Aussie Allegedly Built Notorious RAT When He Was 15

Written by

An Australian man has been accused of developing a notorious remote access Trojan (RAT) used to spy on victims around the globe when he was just a teenager.

The 24-year-old resident of Melbourne faces six charges for his alleged role in “creating, selling and administering” the RAT between 2013 and 2019, a statement from the Australian Federal Police (AFP) explained.

Identified in news reports as Jacob Wayne John Keen and currently living in the Melbourne suburb of Frankston, the man is believed to have been just 15 when he developed the RAT whilst living in Brisbane with his mother.

The malware he developed allowed users to remotely control victims’ machines, steal their data and spy on them by turning on webcams and mics. It could be installed by phishing email, as well as other techniques.

“It will be alleged the Frankston man engaged with a network of individuals and sold the spyware, named Imminent Monitor (IM), to more than 14,500 individuals across 128 countries,” the AFP said.

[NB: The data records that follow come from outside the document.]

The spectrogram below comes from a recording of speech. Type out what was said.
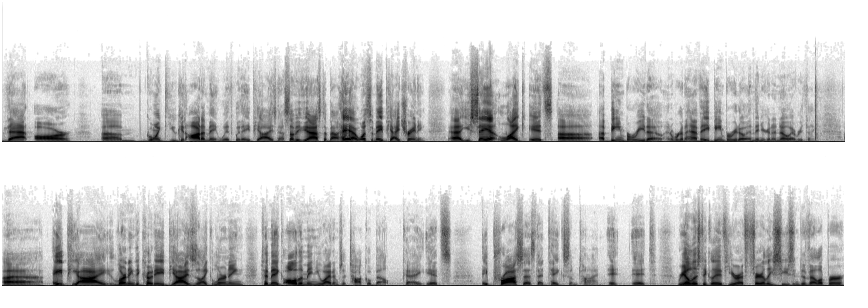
that are um, going to, you can automate with with APIs. Now, some of you asked about, hey, I want some API training. Uh, you say it like it's uh, a bean burrito, and we're going to have a bean burrito, and then you're going to know everything uh, API, learning to code APIs is like learning to make all the menu items at Taco Bell. Okay, it's a process that takes some time. It, it realistically, if you're a fairly seasoned developer,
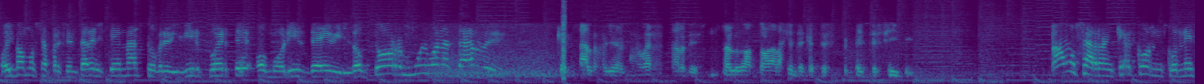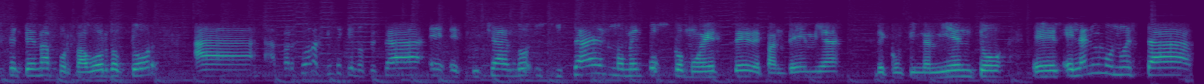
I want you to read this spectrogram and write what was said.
Hoy vamos a presentar el tema sobrevivir fuerte o morir débil. Doctor, muy buena tarde. ¿Qué tal, Roger? Muy buenas tardes. Un saludo a toda la gente que te, que te sigue. Vamos a arrancar con, con este tema, por favor, doctor. A, a para toda la gente que nos está eh, escuchando y quizá en momentos como este de pandemia, de confinamiento, el, el ánimo no está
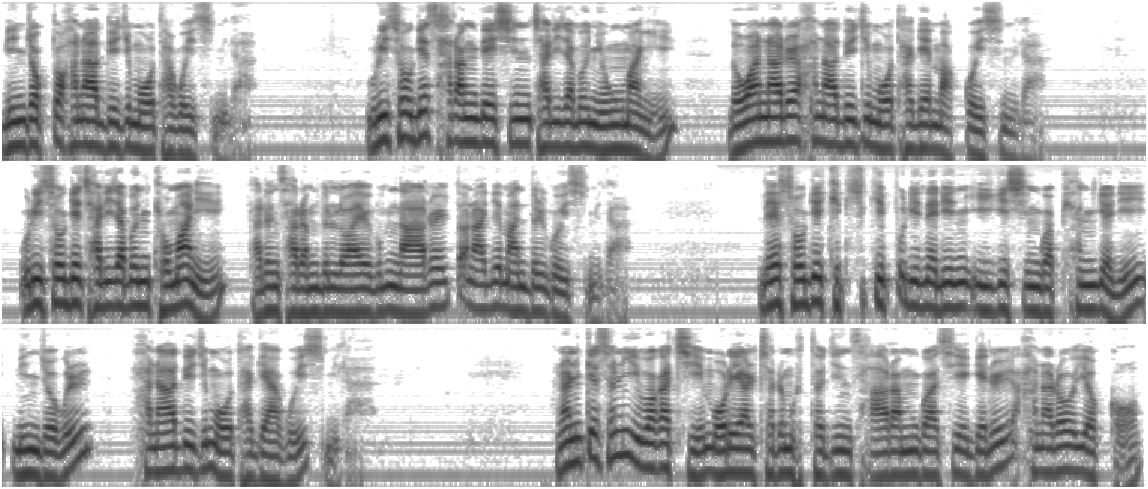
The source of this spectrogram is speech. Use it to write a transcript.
민족도 하나 되지 못하고 있습니다. 우리 속에 사랑 대신 자리 잡은 욕망이 너와 나를 하나 되지 못하게 막고 있습니다. 우리 속에 자리 잡은 교만이 다른 사람들로 하여금 나를 떠나게 만들고 있습니다. 내 속에 깊숙이 뿌리내린 이기심과 편견이 민족을 하나 되지 못하게 하고 있습니다. 하나님께서는 이와 같이 모래알처럼 흩어진 사람과 세계를 하나로 엮고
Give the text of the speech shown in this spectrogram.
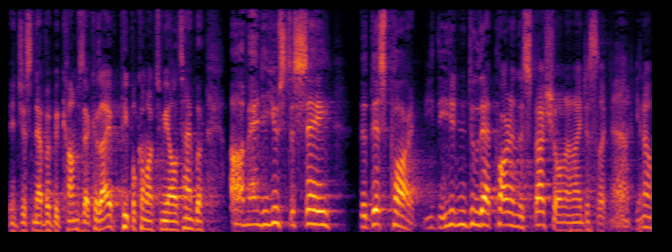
it just never becomes that. Cause I have people come up to me all the time going, Oh man, you used to say that this part. You, you didn't do that part in the special. And I just like, eh, you know,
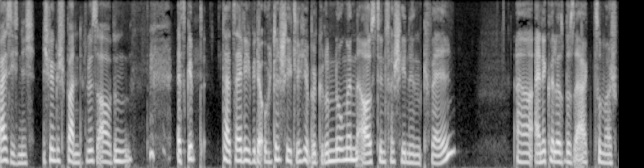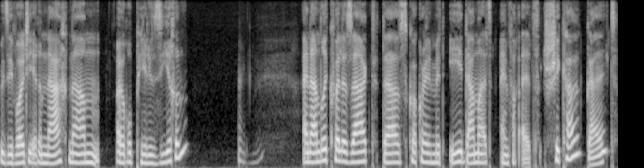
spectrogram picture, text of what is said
Weiß ich nicht. Ich bin gespannt. Löse auf. Mhm. Es gibt tatsächlich wieder unterschiedliche Begründungen aus den verschiedenen Quellen. Äh, eine Quelle besagt zum Beispiel, sie wollte ihren Nachnamen europäisieren. Eine andere Quelle sagt, dass Cochrane mit E damals einfach als schicker galt.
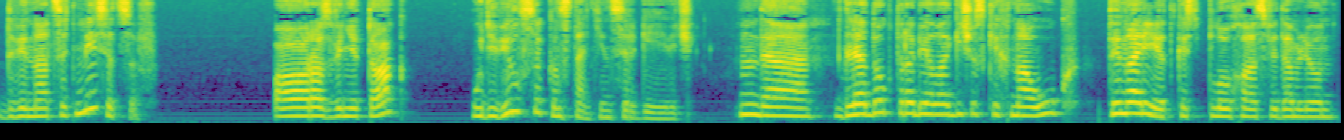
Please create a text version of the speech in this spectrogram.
12 месяцев?» «А разве не так?» — удивился Константин Сергеевич. «Да, для доктора биологических наук ты на редкость плохо осведомлен»,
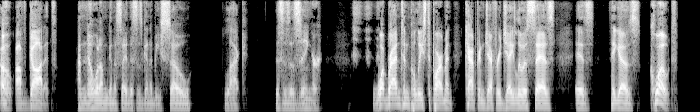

“The AFP identified there were 201 individuals in Australia who bought the RAT. A statistically high percentage of Australia-based PayPal purchasers of IM RAT (14.2%) are named as respondents on domestic violence orders. Additionally, one of these purchasers is also registered on the Child Sex Offender Register.”

Although he sold it for just $35 a go, Keen is said to have made as much as $400,000 from the malware.

He’s alleged to have spent most of the proceeds on “food delivery services and other consumable and disposable items.”

This could be the culmination of a long-running police operation that began in 2017. At the time, the AFP received a tip-off from Palo Alto Networks about the RAT, which was finally shut down two years later.

Countless individuals have been arrested and convicted in the intervening years for purchasing and using Imminent Monitor, including a UK man who used it to spy on women via their webcams.

What’s hot on Infosecurity Magazine?